Ballylumford power plant’s profits surge to €7.2m on high energy prices

Sales and costs reflect rising gas and electricity costs

High energy prices helped Ballylumford power plant, controlled by Czech billionaire and football club owner Daniel Křetínský, soar to about €7.2 million last year, new figures show.

EP Ballylumford Ltd owns a gas-fired electricity plant at Larne, Co Antrim, that generates 708 mega watts (MW) of power, some of which is sold in the Republic.

The company is part of Energeticky a Prumyslovy Holdings (EPH), a €25 billion European business 94 per cent owned by Mr Křetínský.

Figures that EP Ballylumford recently filed show that it earned £6.3 million (€7.2 million) after-tax profit last year, turning around a £1 million loss in 2020.


Sales multiplied about 3.5 times to £258.75 million in 2021 from £72.8 million the previous year, the accounts show. Increased gas prices boosted electricity revenues, according to a company report filed with the accounts.

However, it notes that the cost of sales rose at a similar rate. Its figures show that these hit £246.1 million last year from £65.2 million in 2020.

Ballylumford earns revenues from a power purchase deal with a single buyer, as well as from trading electricity on the Irish single market and from capacity payments, paid to the plant for being available to generate and supply energy.

Its accounts state that improved plant performance last year, which cut the number of shut-downs needed, boosted capacity payments and increased its gross margin to £12.6 million from £7 million in 2020.

A once-off £7 million charge stemming from a change in accounting policies in 2020 had hit the company’s profitability that year.

Its accounts show that in 2021, EP Ballylumford Ltd’s operations generated £10.7 million profits, against £100,000 the previous year.

The company did not pay its owner, Czech group EPH’s British subsidiary, EP UK Investments, a dividend.

EP also owns Kilroot power station, making it Northern Ireland’s biggest electricity generator, and a majority stake in Tynagh Energy in Galway.

EPH owns energy businesses in the Czech Republic, Germany, Italy, Britain, Switzerland, Slovakia and Hungary. The group has assets of more than €25 billion and sales of €19 billion a year.

Mr Křetínský has a stake in English premiership football club West Ham United and co-owns Czech club AC Sparta Prague, one of the country’s most successful sides.

EP UK Investments last year threatened legal action over Irish national grid operator EirGrid’s decision to award an emergency electricity generator contract to State-owned ESB, meant to ease the Republic’s energy shortage.
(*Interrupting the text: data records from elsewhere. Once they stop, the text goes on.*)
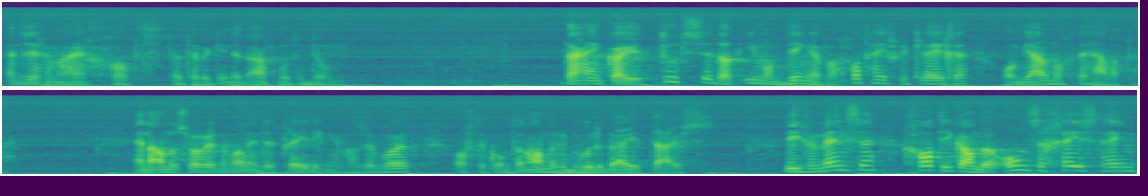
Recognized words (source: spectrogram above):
En dan zeggen, mijn God, dat heb ik inderdaad moeten doen. Daarin kan je toetsen dat iemand dingen van God heeft gekregen om jou nog te helpen. En anders hoor je het nog wel in de prediking van zijn woord. Of er komt een andere broeder bij je thuis. Lieve mensen, God die kan door onze geest heen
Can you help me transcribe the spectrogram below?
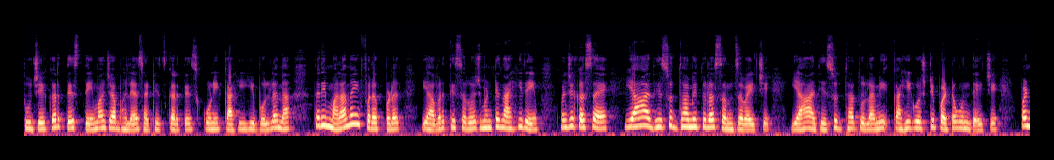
तू जे करतेस ते माझ्या भल्यासाठीच करतेस. कोणी काहीही बोललं ना तरी मला नाही फरक पडत. यावरती सरोज म्हणते नाही रे. म्हणजे कसं आहे याआधीसुद्धा मी तुला समजवायचे. याआधीसुद्धा तुला मी काही गोष्टी पटवून द्यायचे. पण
EirGrid dropped the contract after it emerged that two power plants that had been out of action in Cork and Dublin would restart generating electricity last autumn.

EPH bought Ballylumford and Kilroot from US group AES, and 80 per cent of Tynagh from GE Energy and Turkish player, Gama, which held 40 per cent each. Irish businessman Bran Keogh’s Mountainside Partners has the remaining 20 per cent in the Galway generator.
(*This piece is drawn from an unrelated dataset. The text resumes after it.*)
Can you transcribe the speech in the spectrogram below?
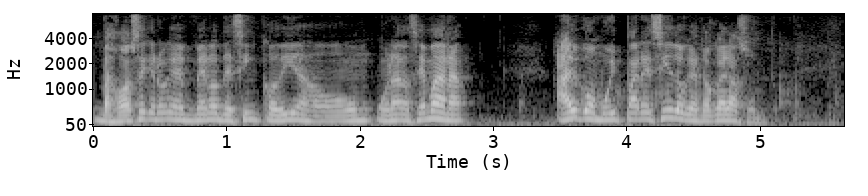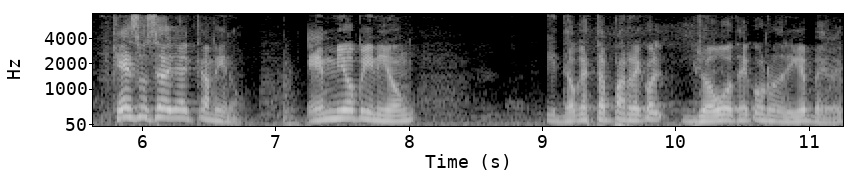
bajo hace creo que menos de cinco días o una semana algo muy parecido que toca el asunto. ¿Qué sucede en el camino? En mi opinión, y tengo que estar para récord, yo voté con Rodríguez Bebe.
The Czech business did both deals in 2019, when pressure was building on the Irish electricity system as demand increased while the Government planned to close several power plants.

Barry O'Halloran
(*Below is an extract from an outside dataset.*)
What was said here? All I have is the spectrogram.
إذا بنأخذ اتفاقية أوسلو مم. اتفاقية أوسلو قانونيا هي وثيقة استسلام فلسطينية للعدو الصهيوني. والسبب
Barry O'Halloran

Barry O’Halloran covers energy, construction, insolvency, and gaming and betting, among other areas